This uncertain precedence gives Harrison’s sculptures a sense of contingency, as Kelsey comments: “there is always one more component, and it could be anything … that shows up to antagonise the idea that sculpture will ever be complete or identical to itself.” This indeterminacy between object and plinth, artwork and readymade all suggest that Harrison’s work is not interested in the kind of dialectics between form and appearance, subject and object, duration and space that characterise Krauss and Hildebrand’s approaches to sculpture. Ellen Siefermann claims that, “Harrison’s strategies unsettle, provoke, mislead and destabilize … so that through such dialectical reversals she can immediately collapse them again.”
This brings us back to the two-sided nature of Harrison’s Utopia (and the profound difficulties posed by the Art Institute’s display of Pablo Escobar). In presenting the rückenfigur in the round, Harrison seems to want to both re-inscribe the contemplative viewer while mocking the pretensions of the self-contained modernist artwork; to return meaning to the sculpted form, while keeping one eye firmly on the world outside. In doing so, Harrison does not seek to resolve this opposition, so much as reaffirm it as a space of play, undermining the critical force of both poles.
 Stefano Basilico, “Rachel Harrison, Trick and Treat,” in Basilico, cur., Currents 30: Rachel Harrison exhib. cat. (Milwaukee: Milwaukee Art Museum, 2002), 22.

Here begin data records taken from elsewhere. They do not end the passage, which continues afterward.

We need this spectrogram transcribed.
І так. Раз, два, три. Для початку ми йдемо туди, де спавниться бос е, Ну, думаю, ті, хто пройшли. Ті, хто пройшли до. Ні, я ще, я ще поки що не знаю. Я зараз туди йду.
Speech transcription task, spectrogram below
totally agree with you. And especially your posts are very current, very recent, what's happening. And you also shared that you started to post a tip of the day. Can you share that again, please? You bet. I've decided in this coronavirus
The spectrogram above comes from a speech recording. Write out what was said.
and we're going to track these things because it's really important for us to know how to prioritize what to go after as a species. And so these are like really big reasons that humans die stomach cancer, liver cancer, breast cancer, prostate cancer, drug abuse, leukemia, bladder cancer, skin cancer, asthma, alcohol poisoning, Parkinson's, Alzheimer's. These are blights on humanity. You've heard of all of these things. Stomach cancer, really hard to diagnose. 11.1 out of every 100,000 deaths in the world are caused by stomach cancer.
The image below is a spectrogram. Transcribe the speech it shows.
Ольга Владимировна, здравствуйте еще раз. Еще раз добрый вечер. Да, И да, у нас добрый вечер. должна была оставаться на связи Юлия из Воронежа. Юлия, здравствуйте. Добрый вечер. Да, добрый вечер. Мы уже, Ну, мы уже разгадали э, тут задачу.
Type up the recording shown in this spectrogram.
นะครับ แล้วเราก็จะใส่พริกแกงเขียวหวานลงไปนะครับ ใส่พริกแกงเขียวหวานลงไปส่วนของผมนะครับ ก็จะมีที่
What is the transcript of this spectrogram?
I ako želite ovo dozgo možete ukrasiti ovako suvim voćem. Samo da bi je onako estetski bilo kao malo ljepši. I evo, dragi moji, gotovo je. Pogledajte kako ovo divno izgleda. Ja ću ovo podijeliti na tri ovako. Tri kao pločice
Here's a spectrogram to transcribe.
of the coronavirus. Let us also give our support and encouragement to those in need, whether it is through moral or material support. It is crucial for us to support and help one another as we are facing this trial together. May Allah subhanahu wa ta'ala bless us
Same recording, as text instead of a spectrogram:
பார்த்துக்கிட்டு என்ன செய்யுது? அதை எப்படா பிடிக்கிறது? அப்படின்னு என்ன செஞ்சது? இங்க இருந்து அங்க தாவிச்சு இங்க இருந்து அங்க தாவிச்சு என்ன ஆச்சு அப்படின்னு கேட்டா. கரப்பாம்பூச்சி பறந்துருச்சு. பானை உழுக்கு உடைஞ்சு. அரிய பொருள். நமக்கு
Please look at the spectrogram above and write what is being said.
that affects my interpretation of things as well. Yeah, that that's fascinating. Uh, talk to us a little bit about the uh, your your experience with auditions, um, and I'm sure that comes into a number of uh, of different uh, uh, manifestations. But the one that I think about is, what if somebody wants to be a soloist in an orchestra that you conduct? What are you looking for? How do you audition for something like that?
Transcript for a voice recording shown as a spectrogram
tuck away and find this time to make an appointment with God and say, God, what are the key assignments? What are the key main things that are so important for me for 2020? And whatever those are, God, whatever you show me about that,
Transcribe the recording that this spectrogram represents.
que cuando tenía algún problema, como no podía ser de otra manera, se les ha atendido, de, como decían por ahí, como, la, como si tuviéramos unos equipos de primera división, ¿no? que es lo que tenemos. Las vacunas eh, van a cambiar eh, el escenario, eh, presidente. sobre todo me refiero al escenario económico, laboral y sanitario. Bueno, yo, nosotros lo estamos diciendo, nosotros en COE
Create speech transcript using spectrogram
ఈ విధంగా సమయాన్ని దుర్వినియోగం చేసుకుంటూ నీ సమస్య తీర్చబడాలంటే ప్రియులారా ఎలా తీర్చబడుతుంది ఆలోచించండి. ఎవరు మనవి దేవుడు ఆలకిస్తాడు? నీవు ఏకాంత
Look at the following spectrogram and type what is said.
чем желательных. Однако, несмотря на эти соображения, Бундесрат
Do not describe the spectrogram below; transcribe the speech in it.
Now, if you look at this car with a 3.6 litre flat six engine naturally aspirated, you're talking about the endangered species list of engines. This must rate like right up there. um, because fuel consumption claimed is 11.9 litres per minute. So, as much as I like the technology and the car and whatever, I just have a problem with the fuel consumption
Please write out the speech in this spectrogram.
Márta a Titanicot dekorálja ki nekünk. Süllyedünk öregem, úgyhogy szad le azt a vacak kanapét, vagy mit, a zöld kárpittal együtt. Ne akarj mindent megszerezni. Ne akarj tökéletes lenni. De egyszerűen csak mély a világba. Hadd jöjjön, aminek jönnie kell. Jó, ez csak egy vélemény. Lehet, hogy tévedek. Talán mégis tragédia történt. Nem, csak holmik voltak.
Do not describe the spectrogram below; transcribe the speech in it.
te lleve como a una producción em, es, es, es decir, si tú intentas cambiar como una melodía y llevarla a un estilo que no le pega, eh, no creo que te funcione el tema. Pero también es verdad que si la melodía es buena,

 Elizabeth Thomas, “Rachel Harrision” in Laura Hoptman, cur., 54th Carnegie International exhib. cat. (Pittsburgh: Carnegie Museum of Art, 2004, 158.
 Adolf Hildebrand, The Problem of Form in Painting and Sculpture, trans. Max Meyer and Robert Morris Ogden (New York: G.E. Stechert & Co, 1945), 17.
 Ibid., 32.
 Ibid., 125.
 Ibid., 134.
 Rosalind Krauss, Passages in Modern Sculpture (Cambridge, MA: MIT Press, 1977), 9-10.
 Ibid., 14.
 Ibid., 21.
 Rosalind Krauss, “Sculpture in the Expanded Field,” October 8 (Spring, 1979), 33.
 Kraus, Passages in Modern Sculpture, 27.
 Krauss, “Sculpture in the Expanded Field,” 34.
 Ibid., 38.
 Krauss, Passages in Modern Sculpture, Ch.7.
 Krauss, “Sculpture in the Expanded Field,” 44.
 Krauss, Passages in Modern Sculpture, 283.
 John Kelsey, “Sculpture in an Abandoned Field,” in Heike Munder, cur. Rachel Harrsion: If I Did It, exhib. cat. (Zürich: Kunsthalle Nürnberg, 2007), 120-125.
 Trevor Smith, “Sculpture: A Minor Place,” in Laura Hoptman, cur., Unmonumental (New York: New Museum, 2007), 188.
 Ibid., 185.
 Hoptman, Unmonumnetal, 132-137.
 Ibid., 138.
 Kelsey, “Sculpture in an Abandoned Field,” 120.
 Thomas, “Rachel Harrison,” 158.
 Kelsey, “Sculpture in the Abandoned Field,” 124.
 Ellen Siefermann, “Many Layered Objects: Notes on Rachel Harrison’s Strategies,” in in Heike Munder, cur. Rachel Harrsion: If I Did It, 118.